Evaluation of Various Strategies for Continuous Regeneration of Particulate Filters 2001-01-1945
Exhaust gases of diesel engines may be cleaned of particulates fairly effectively by filtering the gases through various types of beds. Filter regeneration is however, necessary to maintain a clean filter and to keep its flow resistance low. Uninterrupted regeneration may be achieved by burning up the trapped particulates in a continuous manner. Under high engine load conditions, this is attainable by reducing the ignition temperature of the particulates by means of suitable fuel additives, or by means of an appropriate catalytic coating of the relevant filter components. However, under low engine loads, the exhaust gas temperature might be too low and another sensible method has to be employed to continuously ignite the particulates.
Apparently, the minimum required exhaust temperature may be achieved over a fairly wide range of engine operation conditions by using several simple-to-employ means. These include inlet throttling (IAT), inlet preheating (IAP), exhaust gas recirculation (EGR), exhaust throttling (EGT), and the like. We ask to what extent these straightforward means can affect the exhaust gas temperature at the relevant range of engine speeds and loads.

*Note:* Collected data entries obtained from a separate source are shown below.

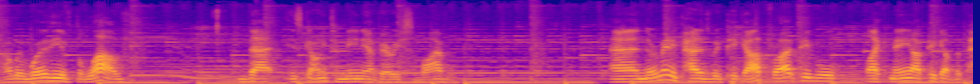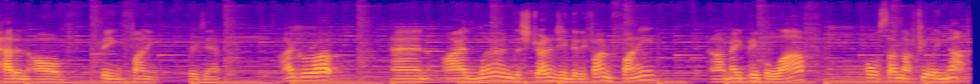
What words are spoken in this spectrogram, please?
Uh, we're worthy of the love that is going to mean our very survival. And there are many patterns we pick up, right? People like me, I pick up the pattern of being funny, for example. I grew up and I learned the strategy that if I'm funny and I make people laugh, all of a sudden I feel enough,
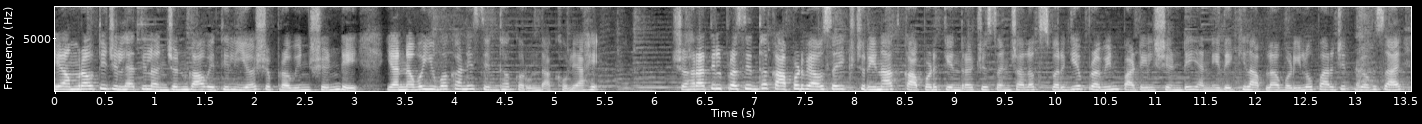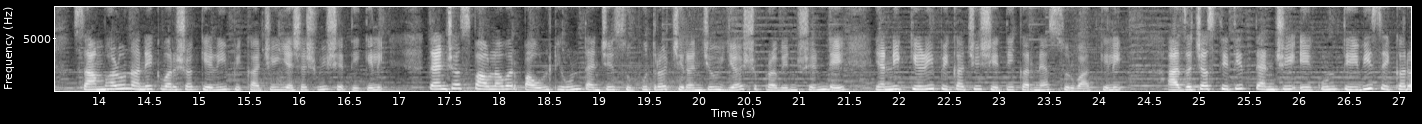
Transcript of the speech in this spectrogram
हे अमरावती जिल्ह्यातील अंजनगाव येथील यश प्रवीण शेंडे या नवयुवकाने सिद्ध करून दाखवले आहे. शहरातील प्रसिद्ध कापड व्यावसायिक श्रीनाथ कापड केंद्राचे संचालक स्वर्गीय प्रवीण पाटील शेंडे यांनी देखील आपला वडिलोपार्जित व्यवसाय सांभाळून अनेक वर्ष केळी पिकाची यशस्वी शेती केली. त्यांच्याच पावलावर पाऊल ठेवून त्यांचे सुपुत्र चिरंजीव यश प्रवीण शेंडे यांनी केळी पिकाची शेती करण्यास सुरुवात केली. आजच्या स्थितीत त्यांची एकूण तेवीस एकर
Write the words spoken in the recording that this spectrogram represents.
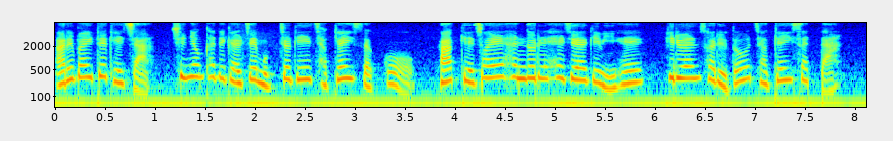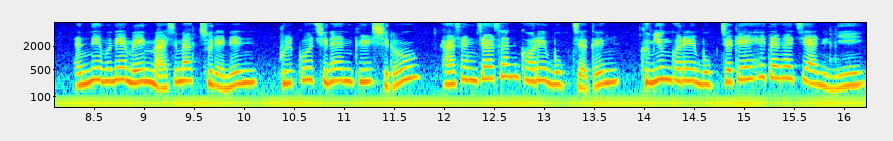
아르바이트 계좌, 신용카드 결제 목적이 적혀 있었고 각 계좌의 한도를 해제하기 위해 필요한 서류도 적혀 있었다. 안내문의 맨 마지막 줄에는 붉고 진한 글씨로 가상자산 거래 목적은 금융거래 목적에 해당하지 않으니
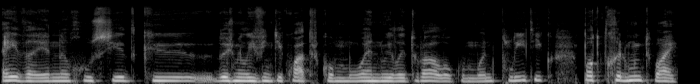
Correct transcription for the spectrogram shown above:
a ideia na Rússia de que 2024, como ano eleitoral ou como ano político, pode correr muito bem.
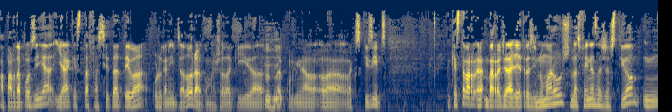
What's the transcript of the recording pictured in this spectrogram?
a part de poesia, hi ha aquesta faceta teva organitzadora, com això d'aquí de, de coordinar la- l'exquisits. Aquesta barre- barreja de lletres i números, les feines de gestió, mm,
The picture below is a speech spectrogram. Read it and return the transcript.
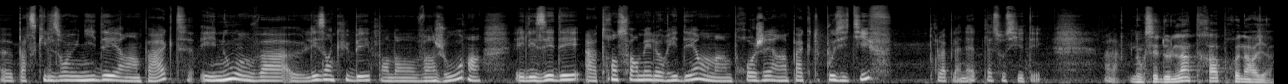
euh, parce qu'ils ont une idée à impact. Et nous, on va euh, les incuber pendant 20 jours et les aider à transformer leur idée en un projet à impact positif pour la planète, la société. Donc c'est de l'intrapreneuriat,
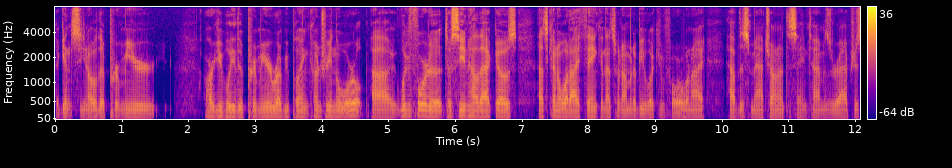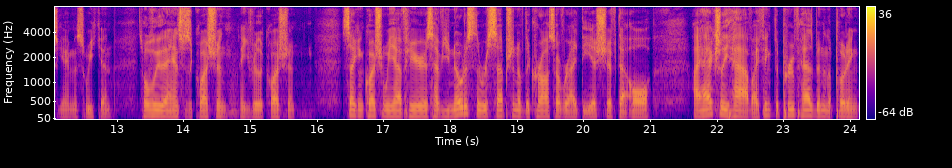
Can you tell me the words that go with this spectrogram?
against you know the premier arguably the premier rugby playing country in the world. Uh, looking forward to, to seeing how that goes. That's kind of what I think, and that's what I'm going to be looking for when I have this match on at the same time as the Raptors game this weekend. So hopefully that answers the question. Thank you for the question. Second question we have here is Have you noticed the reception of the crossover idea shift at all? I actually have. I think the proof has been in the pudding.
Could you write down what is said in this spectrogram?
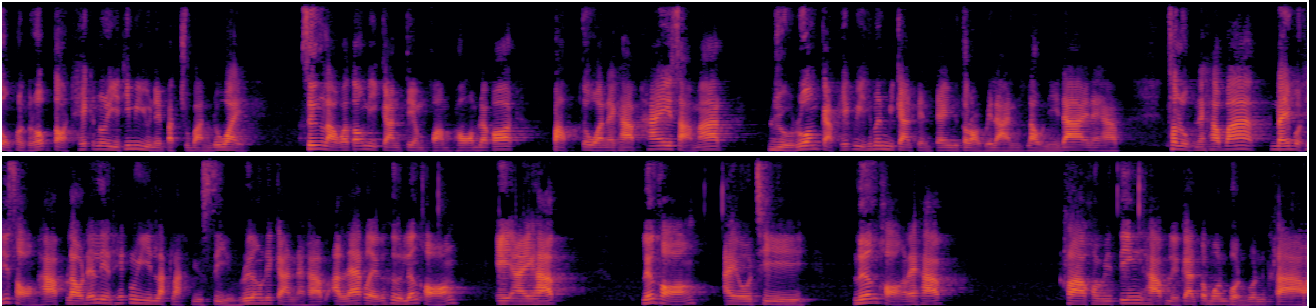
ส่งผลกระทบต่อเทคโนโลยีที่มีอยู่ในปัจจุบันด้วย ซึ่งเราก็ต้องมีการเตรียมความพร้อม แล้วก็ปรับตัวนะครับ ให้สามารถอยู่ร่วมกับเทคโนโลยีที่มันมีการเปลี่ยนแปลงอยู่ตลอดเวลาเหล่านี้ได้นะครับ สรุปนะครับว่าในบทที่2ครับเราได้เรียนเทคโนโลยีหลักๆ อยู่ 4 เรื่องด้วยกันนะครับ อันแรกเลยก็คือเรื่องของ AI ครับ เรื่องของ IoT เรื่องของอะไรครับ Cloud Computing ครับหรือการประมวลผลบนคลาว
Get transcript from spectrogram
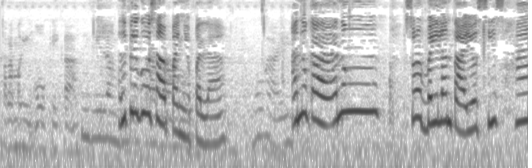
para maging okay ka. Hindi lang Ano pinag-uusapan nyo pala? Ano ka? Anong survey lang tayo, sis, ha?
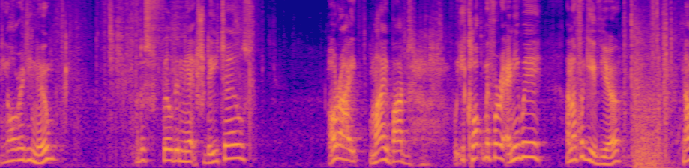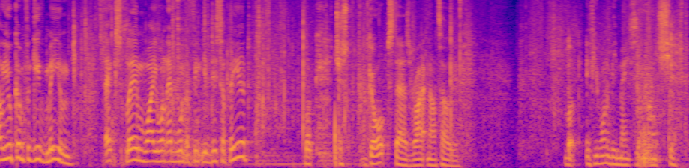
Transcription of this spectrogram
He already knew. I just filled in the extra details. All right, my bad. But you clocked me for it anyway, and I forgive you. Now you can forgive me and explain why you want everyone to think you've disappeared. Look, just go upstairs, right, and I'll tell you. Look, if you want to be mates, then shift.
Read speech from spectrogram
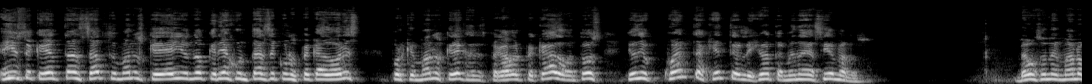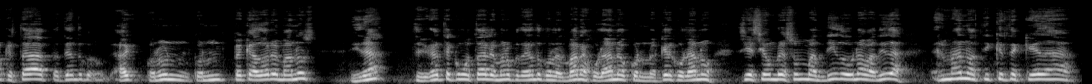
Ellos se creían tan santos, hermanos, que ellos no querían juntarse con los pecadores porque hermanos creían que se les pegaba el pecado. Entonces, yo digo, ¿cuánta gente religiosa también hay así, hermanos? Vemos un hermano que está platicando con, un, con un pecador, hermanos, y mira, fíjate cómo está el hermano platicando con la hermana Julano con aquel Julano, si ese hombre es un bandido una bandida. Hermano, ¿a ti qué te queda?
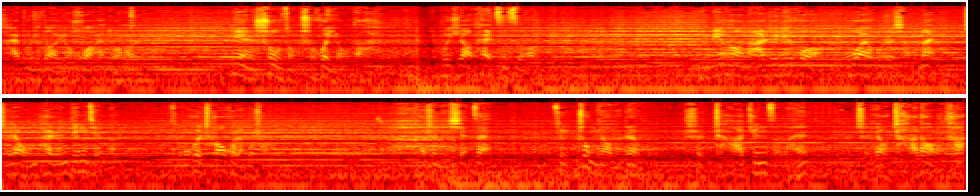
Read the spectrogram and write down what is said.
还不知道要祸害多少人。变数总是会有的，你不需要太自责。李明浩拿着这批货，不外乎是想卖，只要我们派人盯紧了，总会超回来不少。可是你现在最重要的任务是查君子兰，只要查到了他，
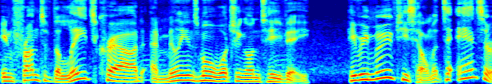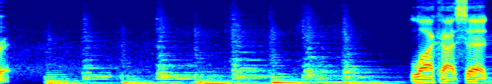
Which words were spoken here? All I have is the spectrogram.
In front of the Leeds crowd and millions more watching on TV, he removed his helmet to answer it. Like I said,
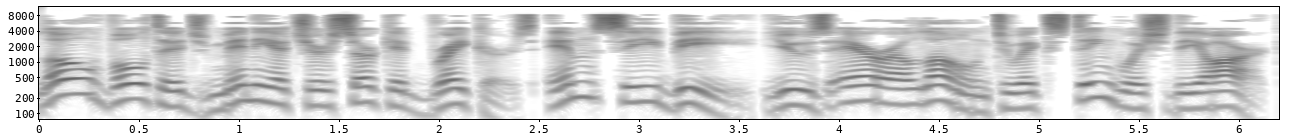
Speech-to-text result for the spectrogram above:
Low-voltage miniature circuit breakers (MCB) use air alone to extinguish the arc.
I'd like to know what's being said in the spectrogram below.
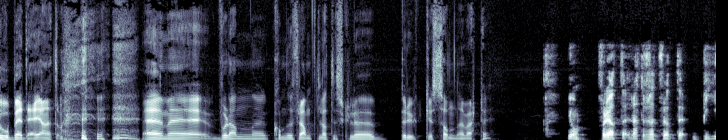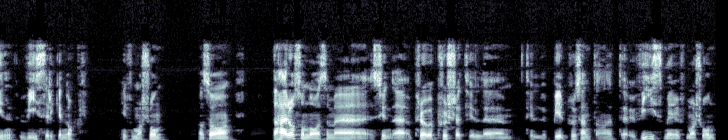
OBD, ja, nettopp. um, hvordan kom du fram til at du skulle bruke sånne verktøy? Jo, at, rett og slett fordi at bilen viser ikke nok informasjon. Altså, det her er også noe som jeg, jeg prøver å pushe til, til bilprodusentene. at Vis mer informasjon.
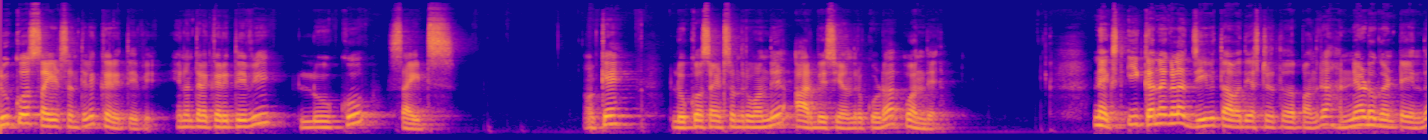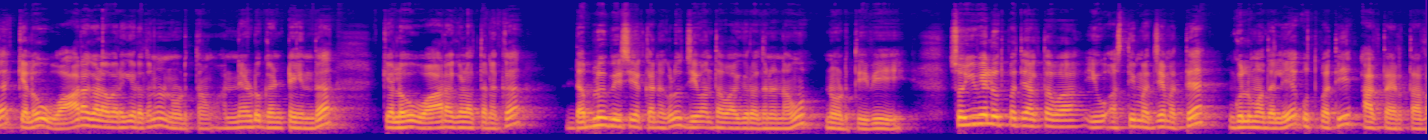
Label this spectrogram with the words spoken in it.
ಲೂಕೋಸೈಟ್ಸ್ ಅಂತೇಳಿ ಕರಿತೀವಿ. ಏನಂತೇಳಿ ಕರಿತೀವಿ? ಲೂಕೋಸೈಟ್ಸ್ ಓಕೆ ಲೂಕೋಸೈಟ್ಸ್ ಅಂದರೂ ಒಂದೇ ಆರ್ ಬಿ ಸಿ ಅಂದರೂ ಕೂಡ ಒಂದೇ. ನೆಕ್ಸ್ಟ್ ಈ ಕಣಗಳ ಜೀವಿತಾವಧಿ ಎಷ್ಟಿರ್ತದಪ್ಪ ಅಂದರೆ ಹನ್ನೆರಡು ಗಂಟೆಯಿಂದ ಕೆಲವು ವಾರಗಳವರೆಗೆ ಇರೋದನ್ನು ನೋಡ್ತಾವೆ. ಹನ್ನೆರಡು ಗಂಟೆಯಿಂದ ಕೆಲವು ವಾರಗಳ ತನಕ ಡಬ್ಲ್ಯೂ ಬಿ ಸಿಯ ಕಣಗಳು ಜೀವಂತವಾಗಿರೋದನ್ನು ನಾವು ನೋಡ್ತೀವಿ. ಸೊ ಇವೆಲ್ಲಿ ಉತ್ಪತ್ತಿ ಆಗ್ತಾವ? ಇವು ಅಸ್ಥಿ ಮಜ್ಜೆ ಮತ್ತು ಗುಲ್ಮದಲ್ಲಿಯೇ ಉತ್ಪತ್ತಿ ಆಗ್ತಾ ಇರ್ತಾವ.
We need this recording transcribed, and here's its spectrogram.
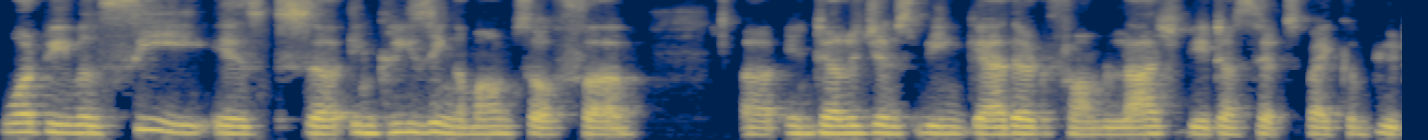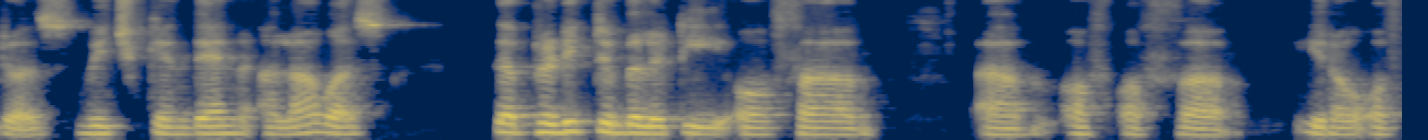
what we will see is uh, increasing amounts of uh, uh, intelligence being gathered from large data sets by computers, which can then allow us the predictability of, um, of, of you know, of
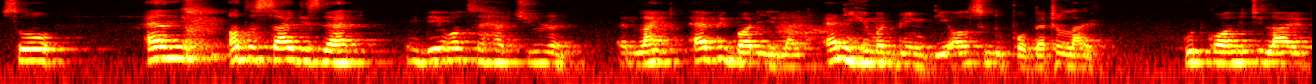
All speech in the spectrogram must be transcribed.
So, and other side is that they also have children, and like everybody, like any human being, they also look for better life, good quality life.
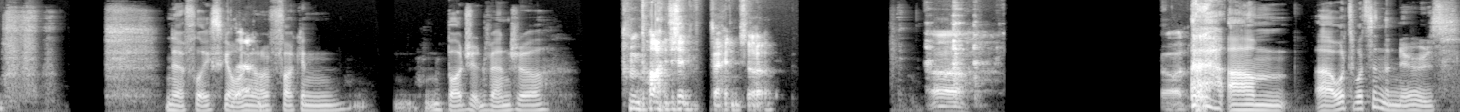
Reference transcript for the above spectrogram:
Netflix going Yeah. on a fucking budget venture. Budget venture. Uh, God. um uh what's what's in the news?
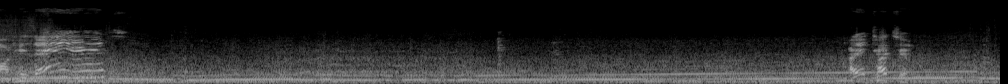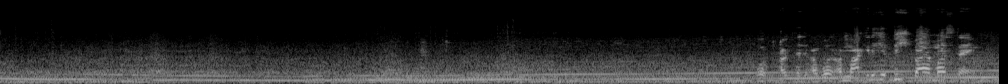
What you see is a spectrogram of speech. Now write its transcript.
On his ass. I didn't touch him. Well, I, I'm not gonna get beat by a Mustang.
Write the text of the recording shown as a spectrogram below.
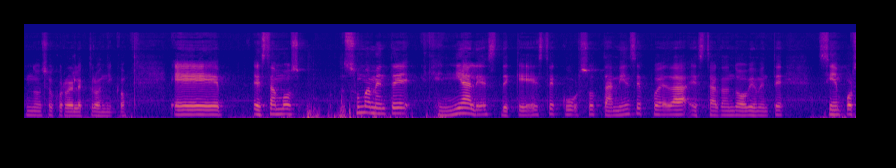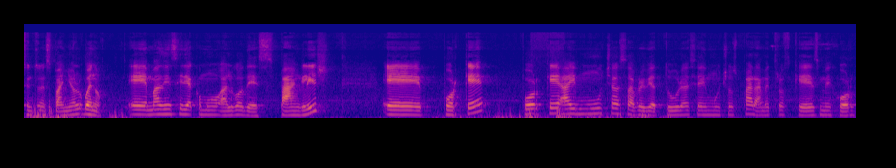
nuestro correo electrónico. Eh, estamos sumamente geniales de que este curso también se pueda estar dando obviamente 100% en español. Bueno, eh, más bien sería como algo de Spanglish. ¿Por qué? Porque hay muchas abreviaturas y hay muchos parámetros que es mejor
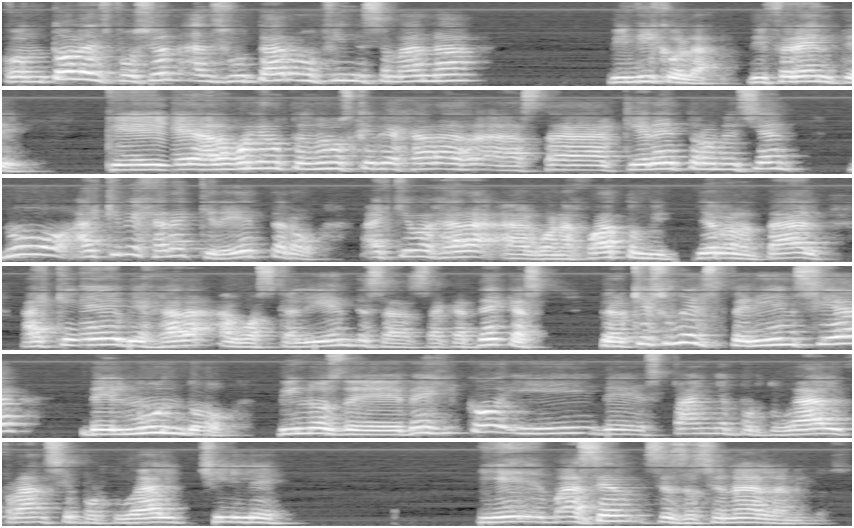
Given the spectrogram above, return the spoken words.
con toda la disposición a disfrutar un fin de semana vinícola, diferente, que a lo mejor ya no tenemos que viajar hasta Querétaro, me decían, no, hay que viajar a Querétaro, hay que viajar a, Guanajuato, mi tierra natal, hay que viajar a Aguascalientes, a Zacatecas, pero aquí es una experiencia del mundo, vinos de México y de España, Portugal, Francia, Portugal, Chile, y va a ser sensacional, amigos.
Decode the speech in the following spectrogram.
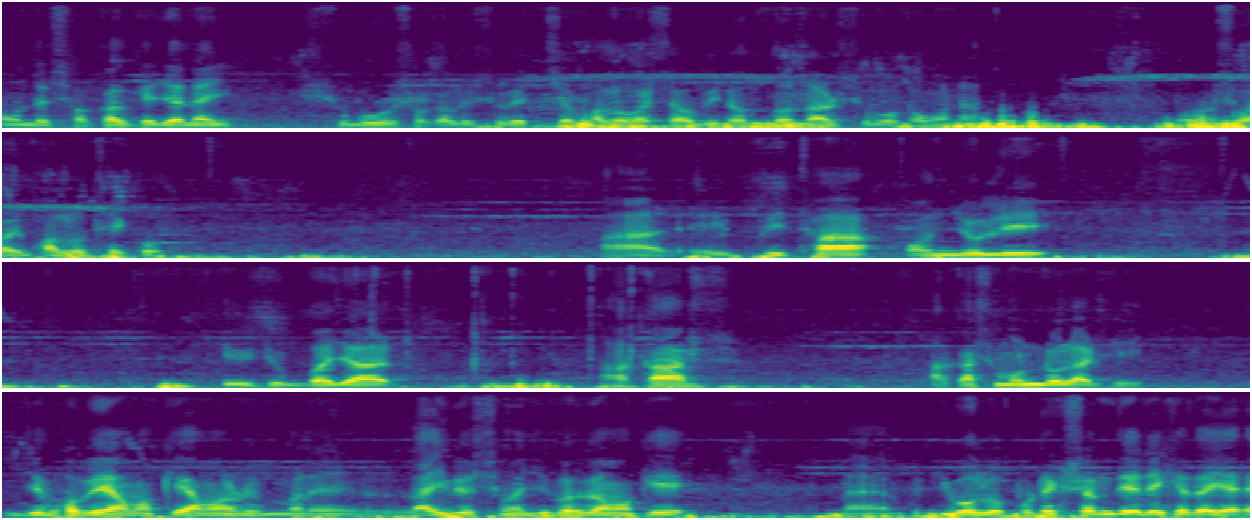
আমাদের সকালকে জানাই শুভ সকালের শুভেচ্ছা, ভালোবাসা, অভিনন্দন আর শুভকামনা। তোমরা সবাই ভালো থেকো। আর এই পৃথা অঞ্জলি ইউটিউব বাজার, আকাশ আকাশ মণ্ডল আর কি। যেভাবে আমাকে আমার মানে লাইভের সময় যেভাবে আমাকে আহ, কি বলব প্রোটেকশন দিয়ে রেখে দেয়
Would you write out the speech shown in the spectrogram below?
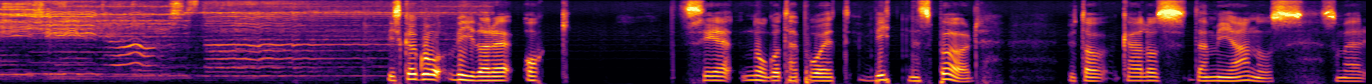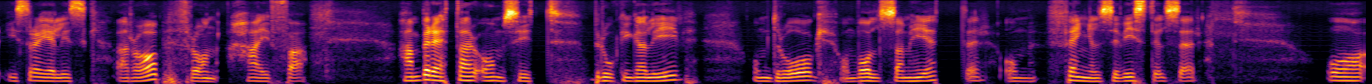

Prior to performing extensive and expensive experimental research - or investing in a reliable numerical model to simulate the engine operation under these different operation conditions, it seems appropriate to perform a crude evaluation. We wish to evaluate the effects of these means, and to provide a rough indication of how to plan the experiment more effectively. For this purpose a simplified model - can no doubt be beneficial. In this paper we will explore how feasible it is to keep the exhaust gas temperature above a given pre-determined temperature - by using these simple-to-employ means.